Dorothy has attended all except one commencement ceremony since Stan State opened in 1965. She encouraged the graduates to give back to Stan State so that future students have everything and more than what they did.
Today's commencement speaker was Dolores Huerta. Huerta is best known for having co-founded the United Farm Workers of America (UFW).
Huerta began her speech by mentioning how proud she is of having grown up in the San Joaquin Valley and lucky the graduates are to have received their education in the central valley due to the amount of diversity found here.
Huerta then touched on the upcoming 2020 census and the importance of getting everyone counted. She said, “For every person that is not counted this community will lose 50,000 of federal dollars."
Huerta also reminded everyone that, “we are one human race that means we have to support each other, care for each other, respect each other.”
She ended her speech with a couple of chants. The first chant was a question and a response.
She asked, “Who’s got the power?”
And the audience responded, “We got the power!”
“What kind of power?”
The second chant was “Si se puede!” As seen in this video.
She focused her speech on recognizing first-year students and those that struggled to get here.
Many students in the crowd are first-generation students, such as our very own ASI President Maria Marquez.
Marquez (senior, Communications Studies) was awarded today with the J Burton Vashay award, which is presented to the graduate who displays the highest standards of leadership, service, and scholarship. She graduated today but looks to return for her Masters in Public Administration.

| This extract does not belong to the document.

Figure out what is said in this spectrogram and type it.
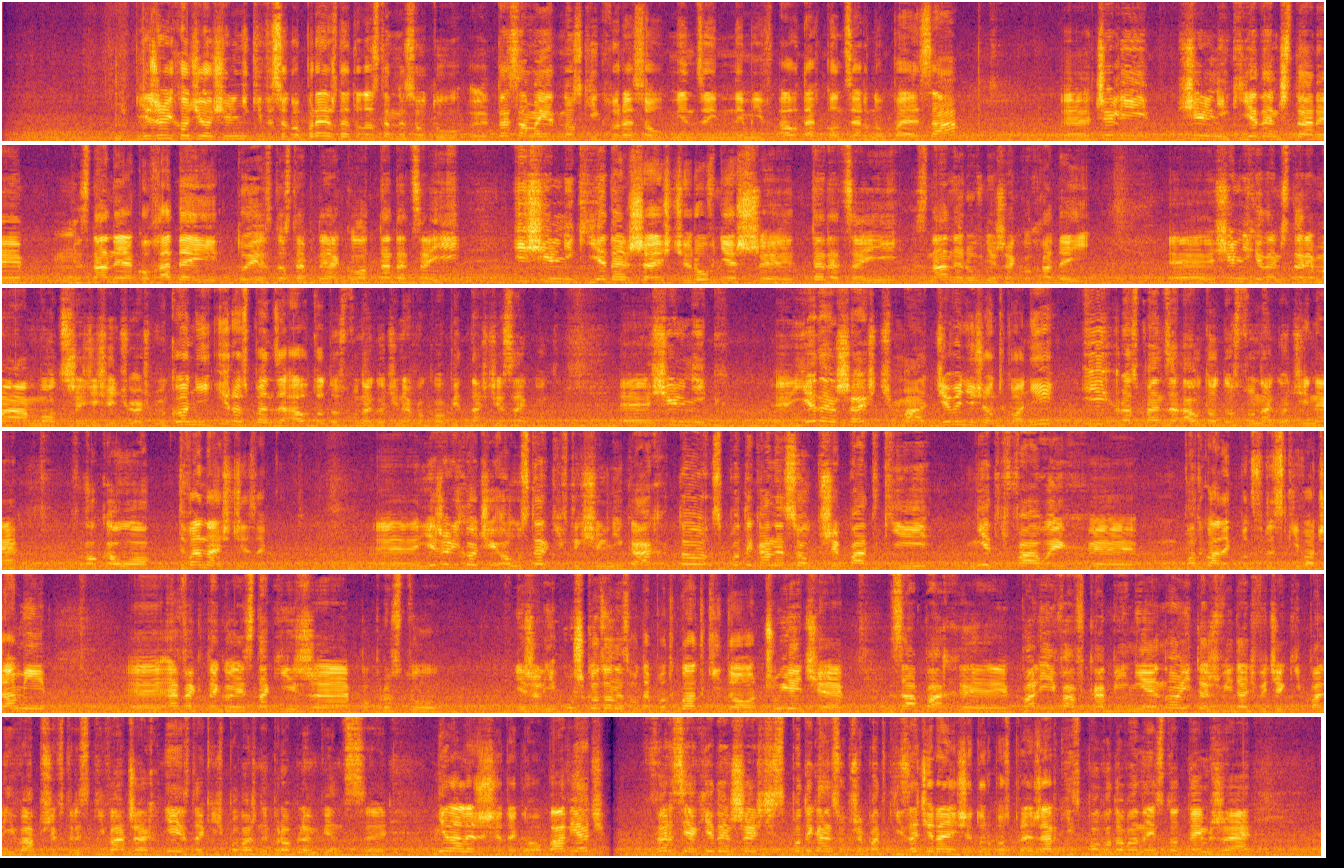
Jeżeli chodzi o silniki wysokoprężne, to dostępne są tu y, te same jednostki, które są m.in. w autach koncernu PSA, y, czyli silnik 1.4 y, znany jako HDI, tu jest dostępny jako TDCi i silnik 1.6 również y, TDCi, znany również jako HDI. Y, Silnik 1.4 ma moc 68 koni i rozpędza auto do 100 na godzinę w około 15 sekund. Y, Silnik y, 1.6 ma 90 koni i rozpędza auto do 100 na godzinę w około 12 sekund. E, Jeżeli chodzi o usterki w tych silnikach, to spotykane są przypadki nietrwałych e, podkładek pod wtryskiwaczami. E, Efekt tego jest taki, że po prostu jeżeli uszkodzone są te podkładki, to czujecie zapach e, paliwa w kabinie, no i też widać wycieki paliwa przy wtryskiwaczach. Nie jest to jakiś poważny problem, więc e, nie należy się tego obawiać. W wersjach 1.6 spotykane są przypadki zacierania się turbosprężarki. Spowodowane jest to tym, że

She was a first-year generation student and today was able to celebrate with her friends and family. Marquez said, “My mom always taught me work ethic and not to give up. You can do as much as you want, as long as you enjoy it and make sure to take care of yourself so you don’t get burnt out.”
Marquez will be back next spring to be, once again, Stan State Asi President and looks to learn more to help her serve the community.
Like Marquez, Brian Mendez Martinez (senior, Political Science) is also a first-generation student. “I’m the first person in my entire family to graduate from college. This day means a lot, not just as a testament to the idea of the American Dream but also the sacrifice that they [parents] made in their lives when they came to this country," said Mendez Martinez.
Sahara Sandoval also faced several obstacles before graduating, such as not knowing English and her husband passing away. Today she graduated with a degree in Spanish and said, “This is amazing for me because I never thought that I could do this.”
When asked for tips for incoming Stan State students, Sandoval said, “never give up. You’re always going to find obstacles, but never give up keep going.”
Today’s 6 pm graduation ceremony and tomorrow's 9 am will be shown in two lecture halls in DBH, one in the Warrior Arena, and one in Snider hall.
We will be adding on to this article throughout the day.